  • to improve fast-paced movements
  • to improve jumping ability
  • to improve throwing ability

While strength training does not meet these goals directly, think of it as a means to an end. You build muscle so you can enjoy the power and endurance to meet such goals.

The Three Different Phases of Basketball Strength Training

Breaks between competitive season doesn’t mean you can slack off with your training program. In fact, the more you train during off-season, the better prepared you are when the games start to begin. Training off-season means the difference between a good basketball player and the best basketball player you can be.

Here are the three different phases of strength training and the specific goals to reach:

Off-Season Training: Building Functional Strength

These exercises focus on core stability. The core muscles include the abdomen, the lower back, the obliques, and the hips. This muscle group is the center of all movement, and its strength must be maintained so you are able to keep your balance and withstand the forces of other athletes.

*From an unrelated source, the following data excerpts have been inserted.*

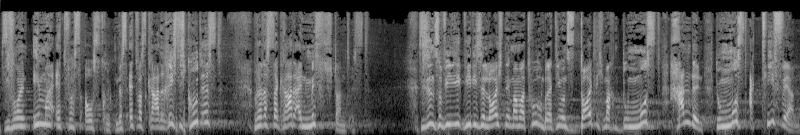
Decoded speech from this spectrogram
Sie wollen immer etwas ausdrücken, dass etwas gerade richtig gut ist oder dass da gerade ein Missstand ist. Sie sind so wie, wie diese Leuchten im Armaturenbrett, die uns deutlich machen, du musst handeln, du musst aktiv werden.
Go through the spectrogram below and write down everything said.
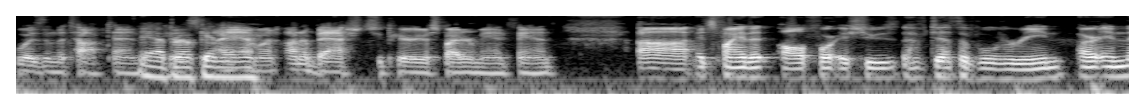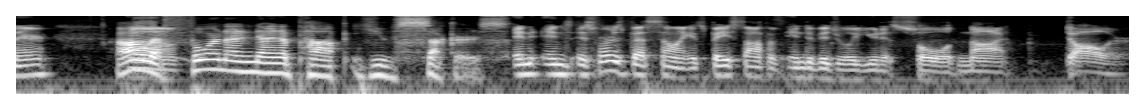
was in the top ten. Yeah, because broke in I am an unabashed Superior Spider-Man fan. Uh, it's funny that all four issues of Death of Wolverine are in there. All at Um, four ninety nine a pop. You suckers. And, and as far as best selling, it's based off of individual units sold, not dollar.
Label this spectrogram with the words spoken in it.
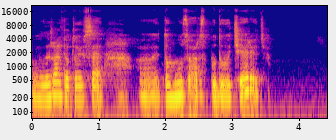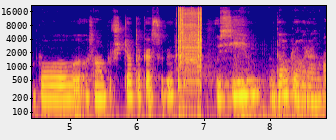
е, лежать, а то і все. Е, тому зараз буду вечерять, бо самопочуття таке собі. Усім доброго ранку.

Pre-Season Training: Building Maximal Strength

The goal of this phase is to maximize strength. To achieve this, plyometrics are the most ideal exercises to perform. Plyometrics or jumping exercises, allow your body to convert strength into maximal power, which you can use to jump higher and perform explosive strength.

In-Season: Maintaining Muscular Power

As mentioned earlier, your main goal during in-season is to maintain your overall strength and muscular size. In as short as 3 weeks of inactivity from training, your muscle strength can start to diminish. And thus, maintaining muscle power is essential if you want to keep your game up during the entirety of the season.

Basketball Strength Training Examples

Your training program will depend on the demands of your position on the court, as well as your current athletic state. A trainer can help you build a specific program that meets you needs, and it should progress over several weeks as you continue to improve.

Exercises to include in a strength training regimen for basketball:

  • pull-ups
  • push-ups
  • dips
  • lunges
  • seated row
  • barbell curls
  • dumbbell standing shoulder press

The workouts you choose are up to you, as long as you target all body parts and workout on a regular schedule. Here are examples of the best workouts you can use:

You can start your first day of training with 10-15 minutes of warm up exercises such as core exercises like planks and abdominals. You can then proceed to doing leg presses, lunges, and back squats, which are to be repeated 3 times with a repetition of 10-15 for each set.

The exercises, the amount of time, the intensity, and the progression of your workout regimen depends on you and your trainer. You can help to create the program that helps to improve your performance, as well as to increase certain abilities that you may want to improve on.

Basketball strength training is often overlooked as it takes a backseat to skills training and tactics, but it’s essential to bring your game to its full potential. What can your skills do if you’re not strong enough to withstand the physicality of the game? Or if you’re easily injured with a simple push to the floor?

To make full use of your skills and talent, strength training is necessary.

Remember, you make your luck before the game starts.